**Provided records**
>>>

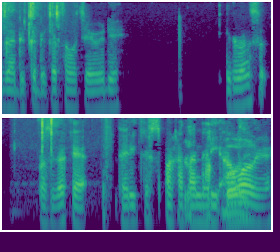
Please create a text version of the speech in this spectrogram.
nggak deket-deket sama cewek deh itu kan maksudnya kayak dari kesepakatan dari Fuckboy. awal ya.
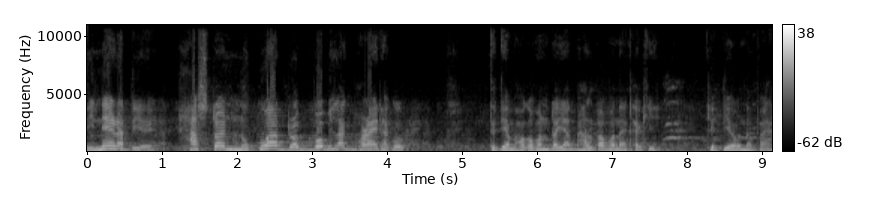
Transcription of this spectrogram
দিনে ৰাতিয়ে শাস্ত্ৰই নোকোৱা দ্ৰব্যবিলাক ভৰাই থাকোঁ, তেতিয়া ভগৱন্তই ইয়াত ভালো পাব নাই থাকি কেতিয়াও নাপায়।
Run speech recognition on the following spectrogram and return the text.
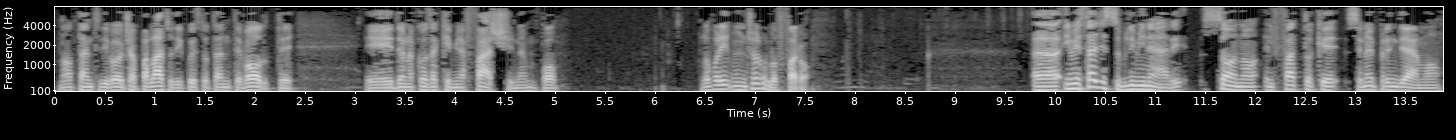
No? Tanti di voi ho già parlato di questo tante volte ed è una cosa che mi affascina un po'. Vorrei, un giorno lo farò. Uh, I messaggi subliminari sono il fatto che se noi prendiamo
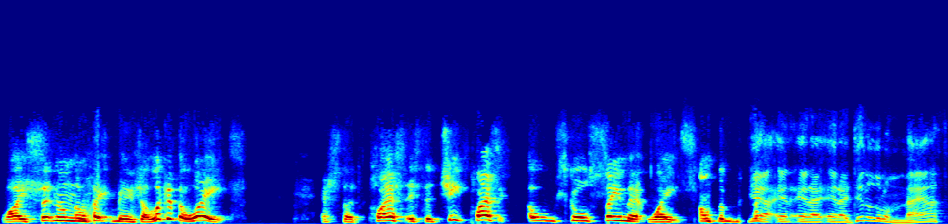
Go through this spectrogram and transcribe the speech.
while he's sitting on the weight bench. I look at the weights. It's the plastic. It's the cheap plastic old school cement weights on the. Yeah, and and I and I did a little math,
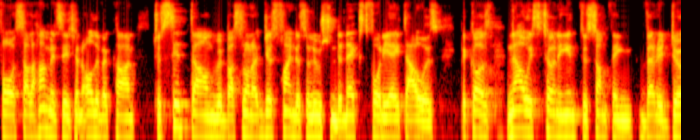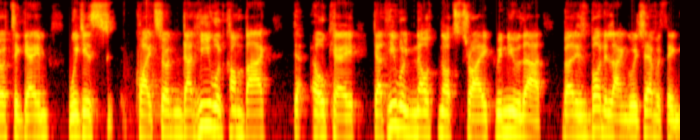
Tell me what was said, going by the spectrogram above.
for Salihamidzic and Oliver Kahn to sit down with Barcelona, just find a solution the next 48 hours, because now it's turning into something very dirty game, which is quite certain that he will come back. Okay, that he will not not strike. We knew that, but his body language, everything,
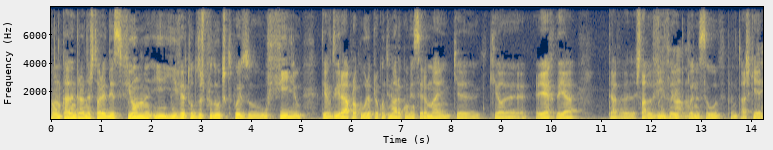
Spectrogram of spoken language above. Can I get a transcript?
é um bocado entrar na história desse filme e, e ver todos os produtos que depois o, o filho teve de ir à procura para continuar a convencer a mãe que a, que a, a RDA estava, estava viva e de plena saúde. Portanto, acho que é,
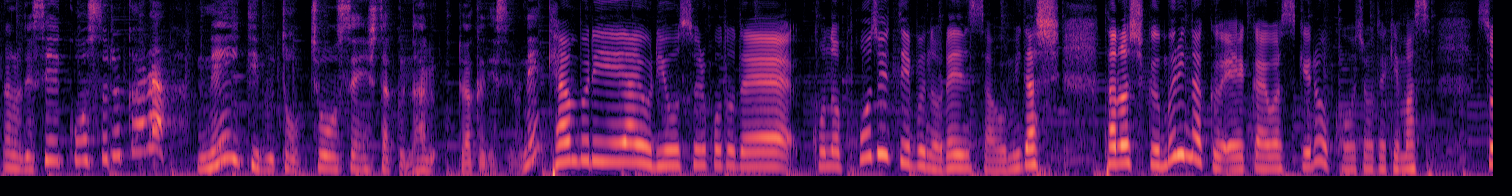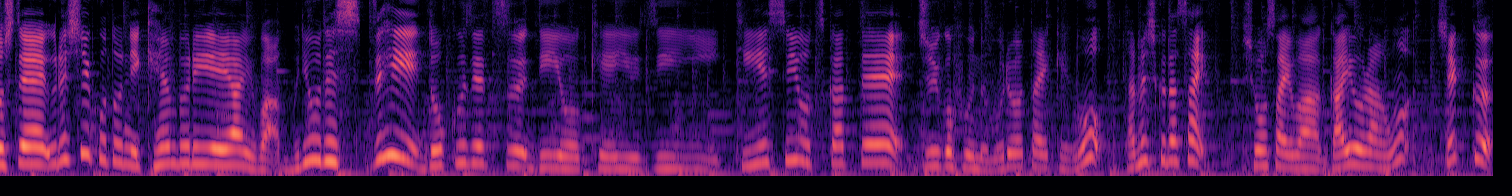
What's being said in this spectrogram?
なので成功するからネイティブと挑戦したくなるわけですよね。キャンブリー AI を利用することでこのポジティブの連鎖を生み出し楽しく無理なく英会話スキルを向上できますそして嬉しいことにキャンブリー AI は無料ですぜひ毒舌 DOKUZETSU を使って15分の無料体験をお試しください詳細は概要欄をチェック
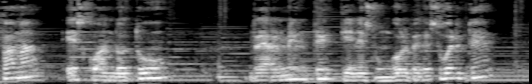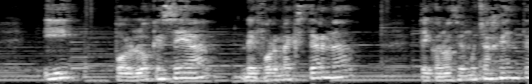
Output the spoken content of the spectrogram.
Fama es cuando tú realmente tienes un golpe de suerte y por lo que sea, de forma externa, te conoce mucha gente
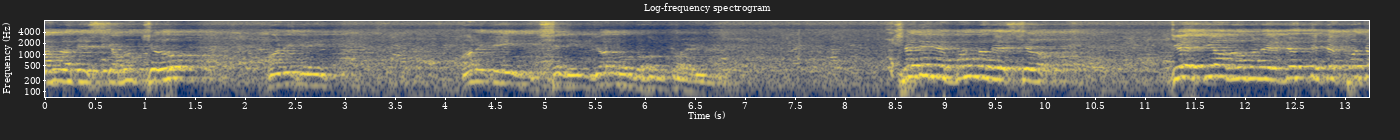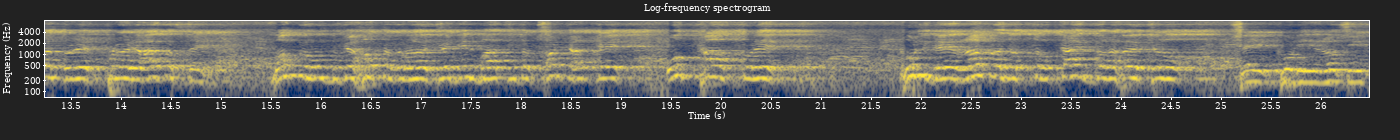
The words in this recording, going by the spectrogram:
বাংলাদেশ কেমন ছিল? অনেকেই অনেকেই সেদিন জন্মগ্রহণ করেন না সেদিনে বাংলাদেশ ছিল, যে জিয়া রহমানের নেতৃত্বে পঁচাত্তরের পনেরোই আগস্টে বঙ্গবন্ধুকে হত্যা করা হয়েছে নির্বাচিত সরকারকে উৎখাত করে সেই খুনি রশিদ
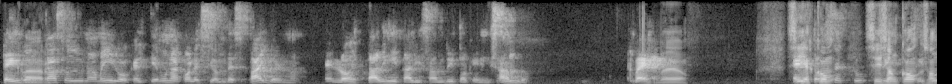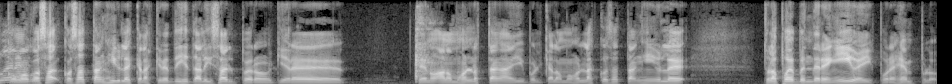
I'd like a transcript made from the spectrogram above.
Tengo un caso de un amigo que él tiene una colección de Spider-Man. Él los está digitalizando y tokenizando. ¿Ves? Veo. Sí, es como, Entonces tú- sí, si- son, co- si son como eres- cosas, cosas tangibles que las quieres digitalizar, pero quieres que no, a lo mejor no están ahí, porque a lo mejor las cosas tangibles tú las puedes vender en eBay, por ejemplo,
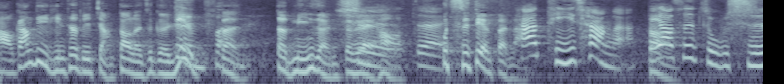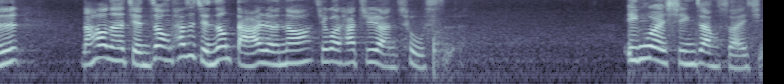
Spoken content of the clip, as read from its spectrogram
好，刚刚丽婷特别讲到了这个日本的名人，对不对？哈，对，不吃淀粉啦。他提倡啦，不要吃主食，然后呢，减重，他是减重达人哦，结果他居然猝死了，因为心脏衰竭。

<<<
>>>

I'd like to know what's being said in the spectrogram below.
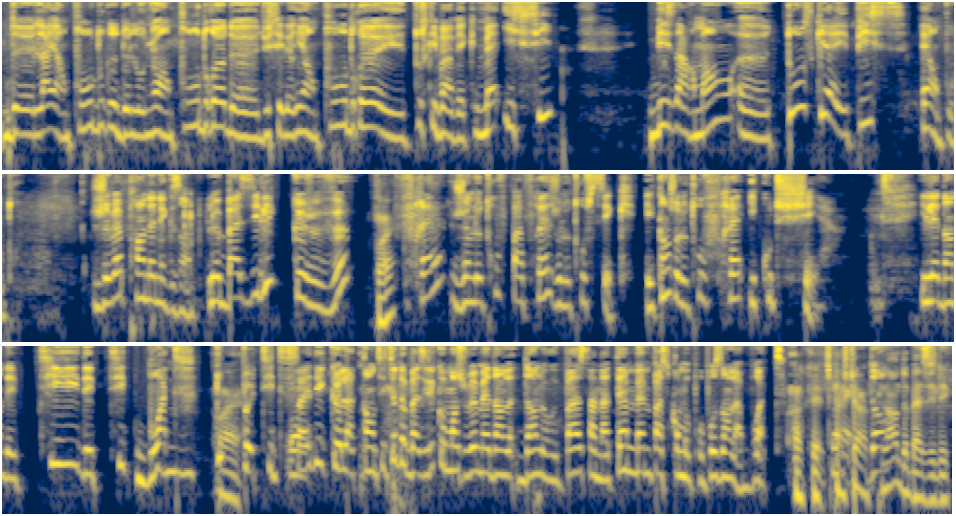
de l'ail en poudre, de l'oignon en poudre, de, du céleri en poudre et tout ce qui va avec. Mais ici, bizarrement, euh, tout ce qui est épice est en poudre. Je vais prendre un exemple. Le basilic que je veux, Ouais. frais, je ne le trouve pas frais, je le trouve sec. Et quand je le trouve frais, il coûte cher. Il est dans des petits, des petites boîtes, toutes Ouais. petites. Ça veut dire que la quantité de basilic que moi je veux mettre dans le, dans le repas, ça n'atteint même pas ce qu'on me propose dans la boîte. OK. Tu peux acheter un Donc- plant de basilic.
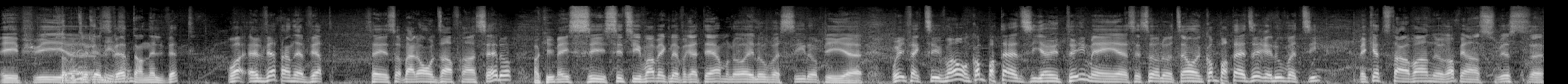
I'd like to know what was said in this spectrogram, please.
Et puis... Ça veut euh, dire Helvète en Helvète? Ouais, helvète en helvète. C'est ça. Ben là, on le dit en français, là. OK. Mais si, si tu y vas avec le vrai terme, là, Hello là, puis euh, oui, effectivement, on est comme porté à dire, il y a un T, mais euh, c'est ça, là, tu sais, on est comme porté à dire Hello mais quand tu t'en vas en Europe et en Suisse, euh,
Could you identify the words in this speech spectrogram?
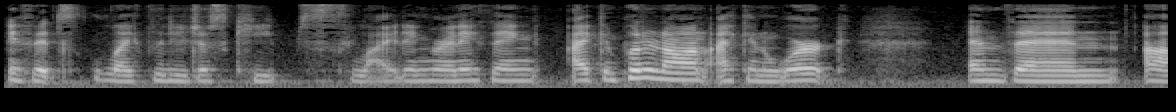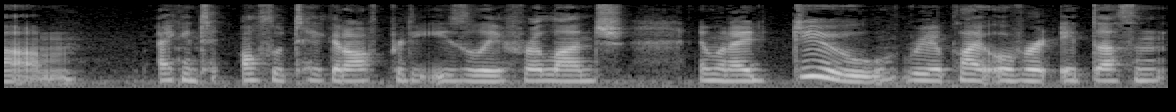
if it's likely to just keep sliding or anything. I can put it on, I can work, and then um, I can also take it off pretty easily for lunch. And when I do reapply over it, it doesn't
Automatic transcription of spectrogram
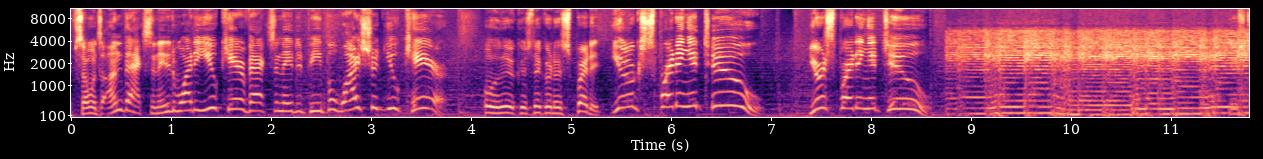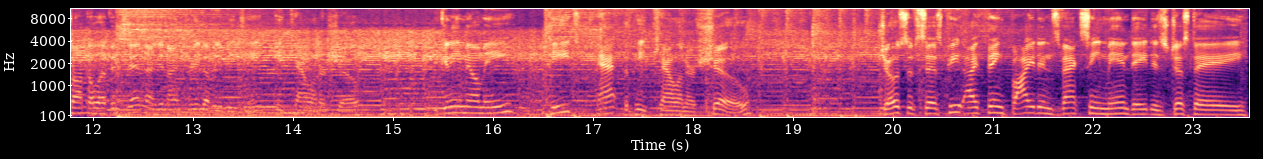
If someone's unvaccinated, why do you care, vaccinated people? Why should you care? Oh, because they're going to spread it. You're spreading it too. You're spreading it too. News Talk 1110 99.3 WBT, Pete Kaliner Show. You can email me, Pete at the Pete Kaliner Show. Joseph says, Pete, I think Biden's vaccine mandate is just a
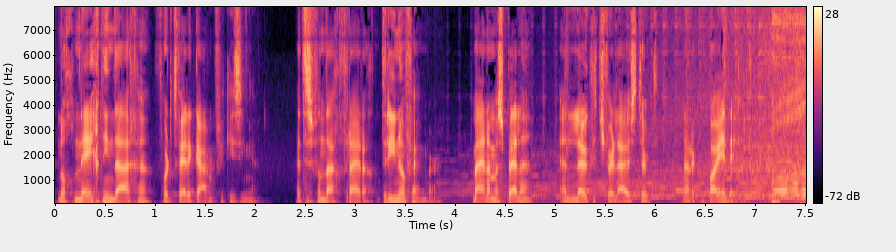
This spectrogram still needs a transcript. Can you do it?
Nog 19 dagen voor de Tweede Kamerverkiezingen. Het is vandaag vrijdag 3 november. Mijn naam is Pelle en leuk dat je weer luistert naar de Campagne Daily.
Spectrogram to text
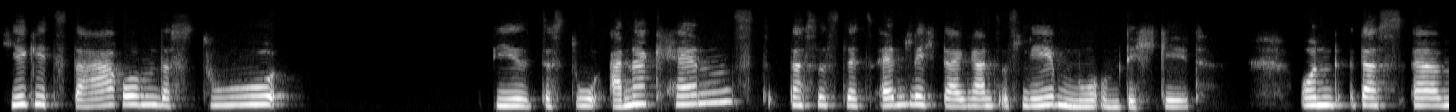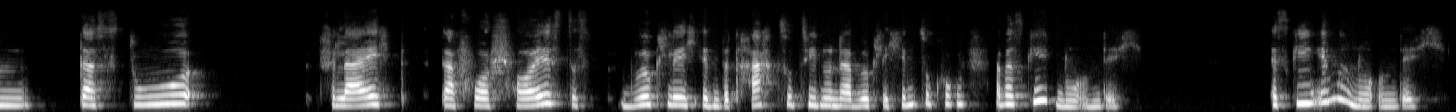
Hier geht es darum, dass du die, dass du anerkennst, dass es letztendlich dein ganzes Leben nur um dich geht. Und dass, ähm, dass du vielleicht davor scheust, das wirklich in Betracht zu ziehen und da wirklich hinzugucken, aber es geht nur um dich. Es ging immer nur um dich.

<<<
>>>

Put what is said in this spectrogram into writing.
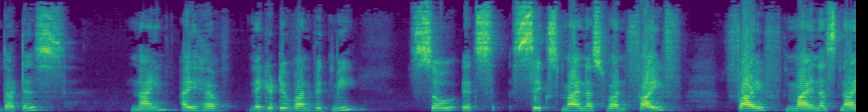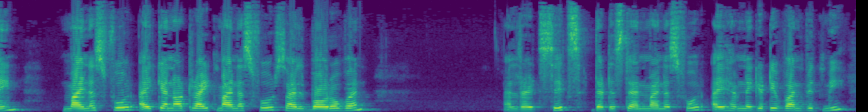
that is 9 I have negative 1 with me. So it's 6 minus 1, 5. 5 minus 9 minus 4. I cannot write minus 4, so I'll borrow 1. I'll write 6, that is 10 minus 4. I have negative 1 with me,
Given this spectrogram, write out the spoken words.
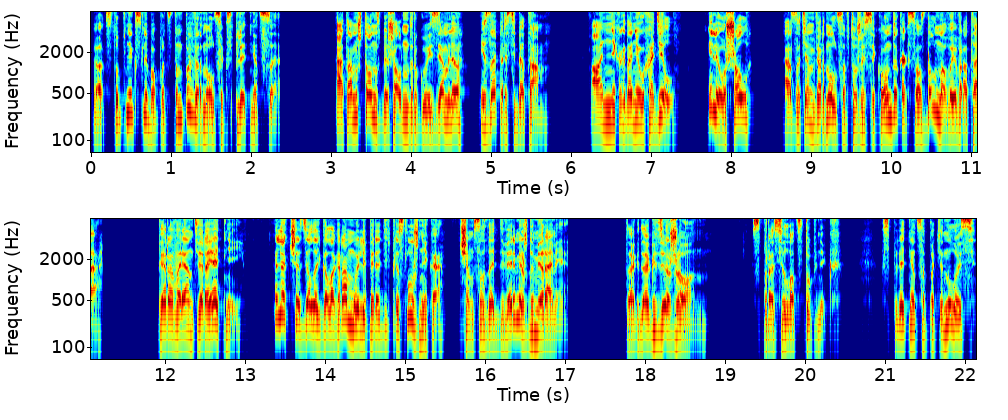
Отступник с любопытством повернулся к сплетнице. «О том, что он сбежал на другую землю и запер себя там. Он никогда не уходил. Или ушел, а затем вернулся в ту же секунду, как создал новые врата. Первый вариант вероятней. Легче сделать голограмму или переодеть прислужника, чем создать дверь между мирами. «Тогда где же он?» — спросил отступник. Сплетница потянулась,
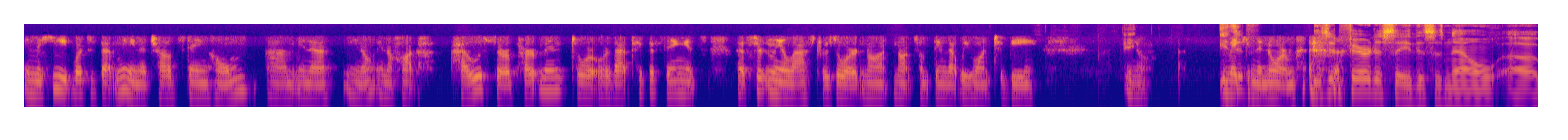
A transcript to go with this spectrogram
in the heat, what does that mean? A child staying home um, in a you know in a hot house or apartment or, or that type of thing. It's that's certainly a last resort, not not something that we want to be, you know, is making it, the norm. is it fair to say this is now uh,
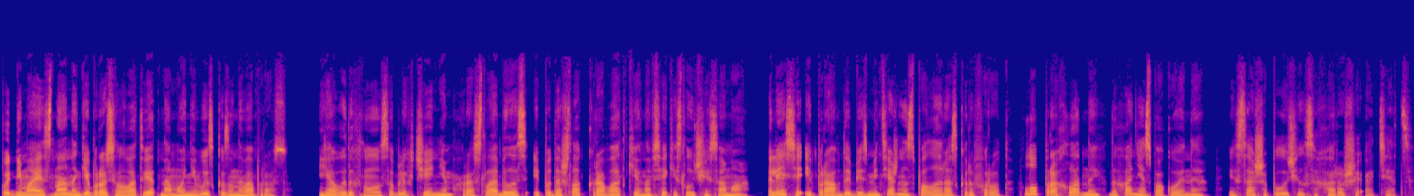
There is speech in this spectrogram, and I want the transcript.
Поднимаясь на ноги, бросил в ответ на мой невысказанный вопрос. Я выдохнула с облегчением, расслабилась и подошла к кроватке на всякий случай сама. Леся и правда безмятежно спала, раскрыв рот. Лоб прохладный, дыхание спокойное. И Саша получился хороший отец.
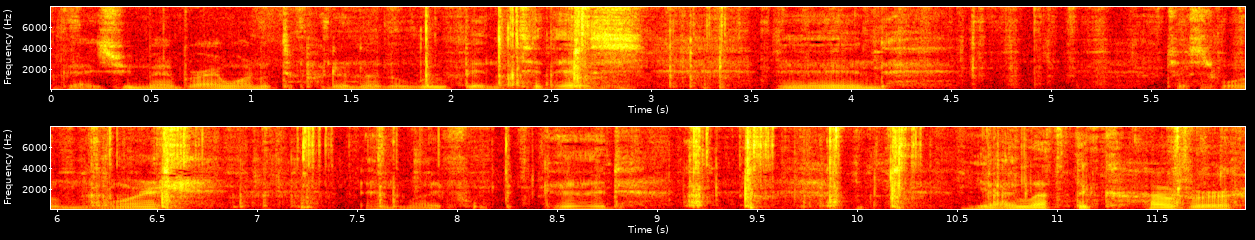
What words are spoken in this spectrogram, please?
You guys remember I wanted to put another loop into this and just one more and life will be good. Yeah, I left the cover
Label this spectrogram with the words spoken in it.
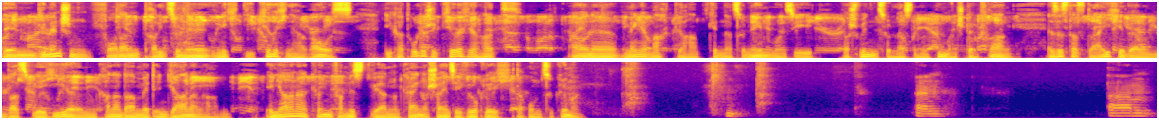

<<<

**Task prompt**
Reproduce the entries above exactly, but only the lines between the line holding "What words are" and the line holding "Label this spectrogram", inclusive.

**Task solution**
What words are spoken in this spectrogram, please?
You guys remember I wanted to put another loop into this and just one more and life will be good. Yeah, I left the cover
Label this spectrogram with the words spoken in it.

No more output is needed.